While many Americans want to upsize in the COVID-19 pandemic, others are still embracing a tiny home lifestyle, whether as a full residence or just a home office, finds a new survey from IPX1031, a 1031 tax exchange resource. There’s enough desire that investors still think it’s a lucrative investment, too.
Tiny homes are often considered to be 500 square feet or less.
Seventy-two percent of 2,000 Americans, surveyed in November by IPX1031, said they’d consider buying a tiny home to serve as an investment property. Sixty-three percent said they would rent out their tiny home as a long-term rental, while 37% would rent their tiny home as a short-term rental. The ideal monthly rent they’d charge for it is $900 per month for a long-term rental and $145 per night for a short-term rental, the survey found.
The tiny home appeal is growing for a backyard home office, the study also notes. With remote work growing, more than half—or 54%—of Americans say they would buy a tiny office, and 62% of remote workers say they’d consider buying one. More than half of those respondents said they’d be fine with their tiny home office being 299 square feet or smaller. Their most desired amenities for a tiny office would be windows/natural light, heating/AC, a bathroom, and a quiet setting.
Many first-time home buyers may consider a tiny home as a lower-cost way to get into homeownership, as home prices are rising across the country.
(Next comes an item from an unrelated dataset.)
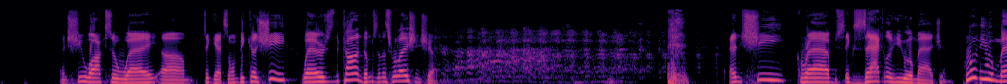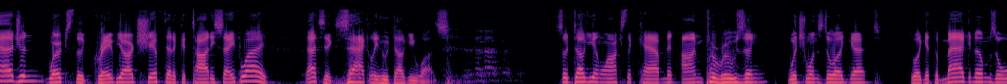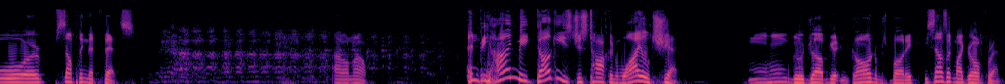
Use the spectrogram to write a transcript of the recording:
And she walks away um, to get someone because she wears the condoms in this relationship. and she grabs exactly who you imagine. Who have you imagine works the graveyard shift at a Cotati Safeway? That's exactly who Dougie was. so Dougie unlocks the cabinet. I'm perusing. Which ones do I get? Do I get the magnums or something that fits? I don't know. And behind me, Dougie's just talking wild shit. Mm-hmm. Good job getting condoms, buddy. He sounds like my girlfriend.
The price to purchase or build a tiny home can vary, but most cost between $30,000 and $60,000. In comparison, the median price for a starter home is $233,400, according to housing data from the National Association of REALTORS®.
The top 10 states where tiny homes are the most popular are:
- New Hampshire
- Rhode Island